Users can request to access cached pages, which are kept on servers. A single webpage can have many cached versions. For example, On September 15th, at 5:55 p.m., Google visits your website. Once the page has fully loaded, it takes a snapshot of the content and saves it as a cached page. The page is saved in Google’s index until Google visits it again and takes a new snapshot.


What Is the Purpose of Google Caching Pages?


Google uses cached pages to provide visitors with a web page that responds consistently regardless of how many visitors it receives or who views it. While the majority of users will view a live webpage, others may see a cached version.


When you visit a website, many procedures take place in order for the page to load. When you interact with a page, it may fail to load, respond, or update. To avoid this, Google displays a cached version of the webpage on occasion. Cache pages are easier to access and deliver to the user since they are “pre-loaded.”


How to View a Cached Page

The majority of visitors will see the most recent, live version of your page. Some people may not notice updates you make to your page since cached pages are “snapshots” of the page. Even so, it’s a good idea to look at Google’s cached pages for your website.
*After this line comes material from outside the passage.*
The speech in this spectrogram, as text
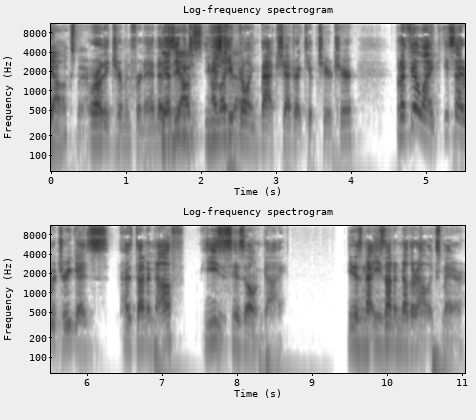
Alex Maier. or are they German Fernandez? They have the you could Alex- just, you I just like keep that. going back. Shadrack Kipchirchir. But I feel like Isai Rodriguez has done enough. He's his own guy. He doesn't. Have, he's not another Alex Maier.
Try these three steps to see how your sites appear and when they were last cached:

  1. Perform a Google search for the webpage.
  2. To access “About this result” screen, choose the three vertical dots next to the URL.
  3. At the bottom of the screen, select Cached. The cached version of the page will be loaded by Google. The timestamp of the cached page will also be visible at the top of the page.


What Are the Benefits of Cached Pages?

Caching pages are not only useful for  Google; they may also provide information to online marketers and SEO services administrators about the health of sites.


Cached pages can tell us:

  1. How Are Your Pages Indexed?

Your cached page may show how your page appeared when it was indexed by Google. If your page is tagged “noindex” or “disallowed” in the robots.txt file, it is not cached. If your page hasn’t been cached, you need make sure it can be indexed. Your page will not be cached or ranked if this is the case.

  1. Page loading time

Your page speed is definitely too sluggish if your cached page appears in search results. When pages are slow to respond or entirely unusable, Google will display the cached version. Optimizing the load speed of your website promotes healthy Core Web Vitals indicators, which can help you enhance your overall ranking.

  1. When Google Last Crawled Your Page

You may watch timestamps on your cached page if you want to see when and how often Google views your website. When Google successfully accesses a page, it creates a cached page, and the date on your cached page reveals when Google last viewed it.

If you don’t have access to server logs or Google Search Console but want to know if Google has seen changes on your site or which URLs Google is indexing, cached pages can assist.


As Google visits your website, it changes your cached pages on a regular basis. It may take some time for your changes to display on the cached pages after you modify or make changes to your webpage.


As a result, it’s critical to resolve any site issues as quickly as possible so that your cache pages remain current. A site audit can help you identify and address issues with cached pages, such as poor page load times.